New FCC Rules Will Make TV/TV-Like Devices Accessible!

Dear Advocates:

The Federal Communications Commission (FCC) has just announced that it will be publishing final regulations requiring that virtually all TV and TV-like devices must be accessible through audible controls, guides and menus! This action by the FCC is the result of an unprecedented outpouring by the vision loss community demanding greater accessibility. Advocates will recall that there had been attempts by some industry groups to thwart the intent of the historic Twenty-First Century Communications and Video Accessibility Act (CVAA) to revolutionize the television viewing experience for people with disabilities. AFB, along with the American Council of the Blind (ACB) successfully negotiated with leading industry advocates to craft the consensus that the FCC ultimately used to adopt their new rules. Under this consensus, virtually all TV and TV-like devices, inclusive of tablets and smart phones, receiving digital video programming must be accessible through audible controls. The rules do apply a slightly different degree of accessibility requirements on devices that depend on additional equipment, such as a so-called cable card. However, even in such instances, the devices must be accessible but will only be required to be provided upon request. All other devices must be accessible as a matter of course unless the manufacturer can demonstrate that accessibility was not achievable.

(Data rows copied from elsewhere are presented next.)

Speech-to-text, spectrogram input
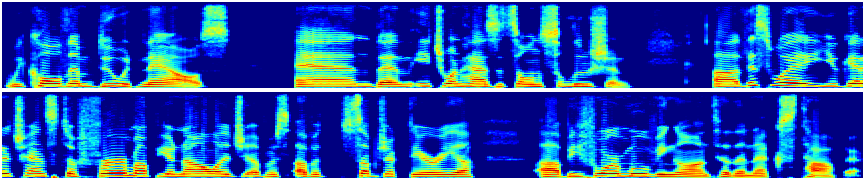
We call them do it nows. And then each one has its own solution. Uh, this way, you get a chance to firm up your knowledge of a, of a subject area uh, before moving on to the next topic.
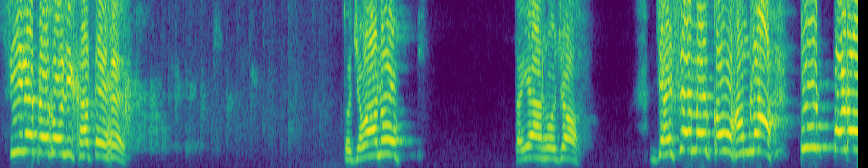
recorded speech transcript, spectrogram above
सीने पे गोली खाते हैं। तो जवानों, तैयार हो जाओ। जैसे मैं कहूँ, हमला टूट पड़ो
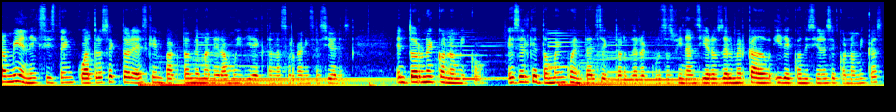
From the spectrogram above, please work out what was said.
También existen cuatro sectores que impactan de manera muy directa en las organizaciones. Entorno económico, es el que toma en cuenta el sector de recursos financieros del mercado y de condiciones económicas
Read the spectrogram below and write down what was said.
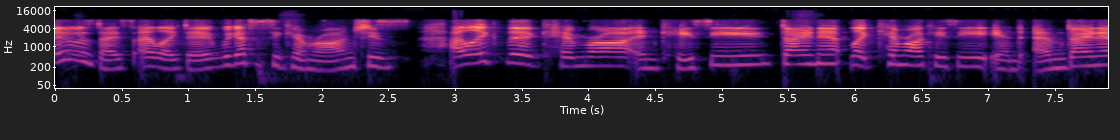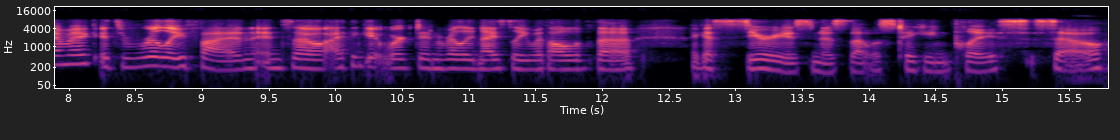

This rulemaking is the last of the many rulemaking proceedings implementing the CVAA which, along with requirements for described TV programming and accessible advanced communications services such as text messaging and email, will forever change the way people who are blind or visually impaired can fully use and enjoy the most ubiquitous technologies on the market today.

Once the final official version of the new rules has been published, there will be more to say about the details. As with all of the FCC's regulations, they will only work to the extent that our community makes use of them through ongoing advocacy. And if history is our guide in this regard, these new rules will be a tremendous success. When our community was called upon to make our voices heard, you were heard in no uncertain terms. Your advocacy made this transformative achievement possible. It will be up to all of us to continue to hold companies accountable for their responsibilities under these new rules to make their video programming devices fully accessible to us.

You did it! Congratulations, and thank you!

Mark Richert, Esq.
Director, Public Policy, AFB

October 30, 2013
(Highlighting added by ADP)